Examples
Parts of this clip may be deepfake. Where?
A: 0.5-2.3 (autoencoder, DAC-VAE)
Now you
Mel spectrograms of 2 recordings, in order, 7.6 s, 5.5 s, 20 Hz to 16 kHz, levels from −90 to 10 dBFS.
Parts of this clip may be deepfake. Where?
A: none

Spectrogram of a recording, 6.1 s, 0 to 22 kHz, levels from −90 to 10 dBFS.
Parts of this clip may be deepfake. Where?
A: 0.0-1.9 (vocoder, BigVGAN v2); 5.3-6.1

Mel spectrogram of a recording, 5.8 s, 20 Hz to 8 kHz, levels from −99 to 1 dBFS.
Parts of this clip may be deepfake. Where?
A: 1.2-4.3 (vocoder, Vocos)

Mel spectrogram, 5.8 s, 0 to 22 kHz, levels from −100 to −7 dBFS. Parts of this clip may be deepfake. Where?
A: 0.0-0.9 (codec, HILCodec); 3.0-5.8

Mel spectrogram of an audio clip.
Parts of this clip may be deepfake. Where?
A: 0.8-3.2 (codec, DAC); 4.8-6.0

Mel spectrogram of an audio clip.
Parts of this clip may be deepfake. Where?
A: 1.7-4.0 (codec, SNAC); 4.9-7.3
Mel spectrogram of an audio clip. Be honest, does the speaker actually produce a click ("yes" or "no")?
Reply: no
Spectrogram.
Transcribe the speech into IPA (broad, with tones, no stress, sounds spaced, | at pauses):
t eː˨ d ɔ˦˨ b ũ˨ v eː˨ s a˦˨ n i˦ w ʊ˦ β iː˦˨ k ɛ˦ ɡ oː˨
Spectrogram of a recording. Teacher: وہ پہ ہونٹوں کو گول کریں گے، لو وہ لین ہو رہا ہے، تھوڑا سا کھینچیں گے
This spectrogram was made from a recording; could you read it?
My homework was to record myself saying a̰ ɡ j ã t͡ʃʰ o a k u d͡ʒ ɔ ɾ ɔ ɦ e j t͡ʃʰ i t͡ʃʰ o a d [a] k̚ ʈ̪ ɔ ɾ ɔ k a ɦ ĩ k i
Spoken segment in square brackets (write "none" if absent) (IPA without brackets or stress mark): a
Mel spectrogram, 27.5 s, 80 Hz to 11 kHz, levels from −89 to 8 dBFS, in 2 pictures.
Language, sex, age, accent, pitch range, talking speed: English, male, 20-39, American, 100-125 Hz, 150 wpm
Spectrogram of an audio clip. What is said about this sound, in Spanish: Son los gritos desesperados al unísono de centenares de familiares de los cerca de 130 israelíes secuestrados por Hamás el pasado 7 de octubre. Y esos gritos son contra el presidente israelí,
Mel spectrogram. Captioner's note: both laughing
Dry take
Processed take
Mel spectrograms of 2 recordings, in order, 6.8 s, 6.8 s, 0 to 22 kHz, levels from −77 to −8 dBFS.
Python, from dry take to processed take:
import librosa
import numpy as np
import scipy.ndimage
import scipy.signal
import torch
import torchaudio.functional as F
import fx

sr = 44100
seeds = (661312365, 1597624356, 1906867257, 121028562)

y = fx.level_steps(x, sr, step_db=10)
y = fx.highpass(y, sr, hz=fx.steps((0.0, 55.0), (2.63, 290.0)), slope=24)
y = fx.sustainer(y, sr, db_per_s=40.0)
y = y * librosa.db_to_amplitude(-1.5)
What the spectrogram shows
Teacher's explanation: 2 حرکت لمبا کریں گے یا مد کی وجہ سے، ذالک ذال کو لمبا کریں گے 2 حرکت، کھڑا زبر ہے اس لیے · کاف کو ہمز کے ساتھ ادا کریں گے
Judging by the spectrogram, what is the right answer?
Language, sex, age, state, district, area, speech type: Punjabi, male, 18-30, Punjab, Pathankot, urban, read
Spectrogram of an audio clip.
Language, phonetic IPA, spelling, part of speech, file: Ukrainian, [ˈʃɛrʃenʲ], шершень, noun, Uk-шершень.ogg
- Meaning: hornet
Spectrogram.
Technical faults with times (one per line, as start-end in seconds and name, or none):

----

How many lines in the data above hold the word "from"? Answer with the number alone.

8